In general, if $f^n(x)=\frac x {2^n}$ then $f_r$ of $f^n(x)$ is $f^n_r(x)=2^nx$.

Example 2:
Sets $A$ and $B$ are identical sets of all natural numbers. $f(x)=x+1$ such that $x \in A$ and $y \in B$. Every element of $A$ is already mapped to some element of $B$, therefore $A=A'$, therefore $f_r(x)$ is just an identity function.

$\endgroup$
  • $\begingroup$ Do you mean the range of the function? (As contrasted with the codomain.) $\endgroup$ – Patrick Stevens Aug 21 '16 at 15:43
  • 1
    $\begingroup$ There are partial functions, which are relations $f: A \to B$ such that not all elements of $a$ are mapped, and there exists a subset $A' \subseteq A$ for which $f |_{A'}$ is a function. Don't know about these "requisite functions", though. $\endgroup$ – AJY Aug 21 '16 at 15:43
  • 1
    $\begingroup$ @Patrick Stevens Range of the function would be a subset of B, since B is the codomain. I mean a function that maps A to something like 'inverse range'. $\endgroup$ – ZyTelevan Aug 21 '16 at 15:49
  • $\begingroup$ Sounds like you are just looking for a surjective (a.k.a. onto) function from an infinite set $A$ to a subset $A'$. $\endgroup$ – Rahul Aug 21 '16 at 15:51
  • $\begingroup$ Can't you just pick an arbitrary element $a\in A'$ and define $f(x) = x$ if $x\in A'$ and $a$ otherwise?
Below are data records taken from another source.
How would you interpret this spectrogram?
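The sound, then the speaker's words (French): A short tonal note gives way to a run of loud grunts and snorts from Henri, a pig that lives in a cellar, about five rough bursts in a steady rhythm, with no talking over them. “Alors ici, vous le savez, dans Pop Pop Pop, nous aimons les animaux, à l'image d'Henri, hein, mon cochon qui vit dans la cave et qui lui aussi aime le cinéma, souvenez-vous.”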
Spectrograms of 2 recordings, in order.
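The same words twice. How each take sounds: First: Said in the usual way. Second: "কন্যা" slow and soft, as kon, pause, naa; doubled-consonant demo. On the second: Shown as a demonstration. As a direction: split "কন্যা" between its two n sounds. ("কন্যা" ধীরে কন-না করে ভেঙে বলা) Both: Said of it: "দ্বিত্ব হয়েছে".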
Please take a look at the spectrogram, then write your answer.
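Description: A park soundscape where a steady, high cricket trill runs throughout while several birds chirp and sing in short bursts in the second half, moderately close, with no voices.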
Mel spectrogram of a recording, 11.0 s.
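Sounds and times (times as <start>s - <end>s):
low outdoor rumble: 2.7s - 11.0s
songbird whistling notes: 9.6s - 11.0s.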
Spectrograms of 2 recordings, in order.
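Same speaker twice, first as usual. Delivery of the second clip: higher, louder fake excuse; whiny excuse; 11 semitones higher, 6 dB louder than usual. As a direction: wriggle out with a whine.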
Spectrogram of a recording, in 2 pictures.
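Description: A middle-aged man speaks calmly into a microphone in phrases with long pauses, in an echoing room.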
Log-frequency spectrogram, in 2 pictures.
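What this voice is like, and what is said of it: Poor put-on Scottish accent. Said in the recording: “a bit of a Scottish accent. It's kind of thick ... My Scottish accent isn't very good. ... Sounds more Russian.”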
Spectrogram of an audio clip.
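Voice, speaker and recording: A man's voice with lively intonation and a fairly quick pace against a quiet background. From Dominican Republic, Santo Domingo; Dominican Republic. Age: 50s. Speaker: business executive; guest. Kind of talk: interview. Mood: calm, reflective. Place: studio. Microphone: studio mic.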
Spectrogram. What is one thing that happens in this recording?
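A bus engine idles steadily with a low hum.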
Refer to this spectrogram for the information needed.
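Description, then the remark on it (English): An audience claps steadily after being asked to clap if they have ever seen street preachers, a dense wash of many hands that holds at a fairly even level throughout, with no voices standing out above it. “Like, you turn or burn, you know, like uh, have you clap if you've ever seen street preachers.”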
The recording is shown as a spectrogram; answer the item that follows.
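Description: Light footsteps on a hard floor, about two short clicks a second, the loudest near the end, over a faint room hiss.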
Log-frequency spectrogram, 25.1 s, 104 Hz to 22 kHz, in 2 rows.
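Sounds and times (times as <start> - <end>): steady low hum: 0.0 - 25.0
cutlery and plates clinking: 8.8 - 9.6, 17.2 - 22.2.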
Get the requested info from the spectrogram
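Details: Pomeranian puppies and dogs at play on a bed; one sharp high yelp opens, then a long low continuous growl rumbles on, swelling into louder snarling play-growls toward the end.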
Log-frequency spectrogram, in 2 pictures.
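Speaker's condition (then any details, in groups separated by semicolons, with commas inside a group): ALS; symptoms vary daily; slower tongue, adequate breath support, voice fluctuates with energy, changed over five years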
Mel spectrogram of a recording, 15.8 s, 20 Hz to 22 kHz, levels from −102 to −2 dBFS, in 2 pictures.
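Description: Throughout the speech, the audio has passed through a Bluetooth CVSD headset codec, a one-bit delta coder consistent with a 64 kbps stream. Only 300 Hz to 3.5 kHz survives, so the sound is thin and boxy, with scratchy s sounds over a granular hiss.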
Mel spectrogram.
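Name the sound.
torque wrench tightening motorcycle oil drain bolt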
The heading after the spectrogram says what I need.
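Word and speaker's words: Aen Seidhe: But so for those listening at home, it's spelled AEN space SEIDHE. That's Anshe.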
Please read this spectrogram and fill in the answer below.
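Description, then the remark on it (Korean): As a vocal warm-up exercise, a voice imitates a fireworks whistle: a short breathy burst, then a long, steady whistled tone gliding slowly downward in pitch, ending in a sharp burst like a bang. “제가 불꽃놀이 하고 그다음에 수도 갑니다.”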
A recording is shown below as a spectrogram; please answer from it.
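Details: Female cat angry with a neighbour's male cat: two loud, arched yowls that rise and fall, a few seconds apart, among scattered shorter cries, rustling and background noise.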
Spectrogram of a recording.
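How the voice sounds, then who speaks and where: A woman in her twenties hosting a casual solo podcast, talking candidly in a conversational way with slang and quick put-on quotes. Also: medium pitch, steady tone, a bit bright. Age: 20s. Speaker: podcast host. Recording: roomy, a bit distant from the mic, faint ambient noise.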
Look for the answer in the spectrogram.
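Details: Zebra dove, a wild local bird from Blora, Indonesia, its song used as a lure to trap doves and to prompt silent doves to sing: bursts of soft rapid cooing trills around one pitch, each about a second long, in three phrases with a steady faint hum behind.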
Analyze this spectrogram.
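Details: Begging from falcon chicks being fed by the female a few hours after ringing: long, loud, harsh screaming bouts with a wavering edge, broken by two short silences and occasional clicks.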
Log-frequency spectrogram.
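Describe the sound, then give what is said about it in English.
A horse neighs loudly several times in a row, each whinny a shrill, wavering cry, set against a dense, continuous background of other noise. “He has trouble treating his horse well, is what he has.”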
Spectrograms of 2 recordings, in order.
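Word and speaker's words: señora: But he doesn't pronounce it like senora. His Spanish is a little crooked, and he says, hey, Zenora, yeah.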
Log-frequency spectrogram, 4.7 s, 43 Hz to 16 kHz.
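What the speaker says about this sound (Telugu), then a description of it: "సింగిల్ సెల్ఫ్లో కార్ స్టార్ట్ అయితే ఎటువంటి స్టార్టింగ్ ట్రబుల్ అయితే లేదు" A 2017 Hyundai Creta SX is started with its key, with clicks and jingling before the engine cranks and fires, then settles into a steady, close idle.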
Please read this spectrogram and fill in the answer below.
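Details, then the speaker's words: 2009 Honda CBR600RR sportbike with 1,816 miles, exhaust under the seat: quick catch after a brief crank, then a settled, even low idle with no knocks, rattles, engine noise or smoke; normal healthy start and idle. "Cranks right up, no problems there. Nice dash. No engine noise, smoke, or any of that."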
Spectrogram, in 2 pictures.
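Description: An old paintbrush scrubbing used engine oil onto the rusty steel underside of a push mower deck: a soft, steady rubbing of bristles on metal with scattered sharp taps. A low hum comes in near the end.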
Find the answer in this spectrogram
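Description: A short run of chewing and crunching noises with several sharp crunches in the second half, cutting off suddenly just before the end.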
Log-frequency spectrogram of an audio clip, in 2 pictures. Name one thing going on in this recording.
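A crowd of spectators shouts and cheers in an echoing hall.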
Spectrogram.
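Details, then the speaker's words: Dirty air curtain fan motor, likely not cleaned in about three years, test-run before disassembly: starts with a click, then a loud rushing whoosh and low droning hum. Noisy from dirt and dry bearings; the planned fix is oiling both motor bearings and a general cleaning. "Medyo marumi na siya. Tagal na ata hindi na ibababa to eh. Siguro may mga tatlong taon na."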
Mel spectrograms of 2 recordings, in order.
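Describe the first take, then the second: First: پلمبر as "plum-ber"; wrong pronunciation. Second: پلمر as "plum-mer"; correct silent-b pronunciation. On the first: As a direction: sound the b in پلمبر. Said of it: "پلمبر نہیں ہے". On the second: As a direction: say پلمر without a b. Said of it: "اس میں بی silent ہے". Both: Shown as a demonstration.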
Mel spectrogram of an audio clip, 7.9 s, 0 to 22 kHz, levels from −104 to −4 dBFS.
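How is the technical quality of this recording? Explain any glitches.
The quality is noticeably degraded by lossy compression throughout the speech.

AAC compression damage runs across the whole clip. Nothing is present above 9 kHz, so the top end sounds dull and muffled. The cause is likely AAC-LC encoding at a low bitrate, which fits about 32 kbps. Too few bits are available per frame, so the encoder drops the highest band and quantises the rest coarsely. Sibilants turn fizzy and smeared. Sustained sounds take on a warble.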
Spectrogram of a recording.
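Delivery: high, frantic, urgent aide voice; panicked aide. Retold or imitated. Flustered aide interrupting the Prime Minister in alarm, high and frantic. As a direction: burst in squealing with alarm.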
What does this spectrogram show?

That satisfies your stated conditions. $\endgroup$ – Rahul Aug 21 '16 at 15:54

Your Answer

By clicking “Post Your Answer”, you agree to our terms of service, privacy policy and cookie policy

Browse other questions tagged or ask your own question.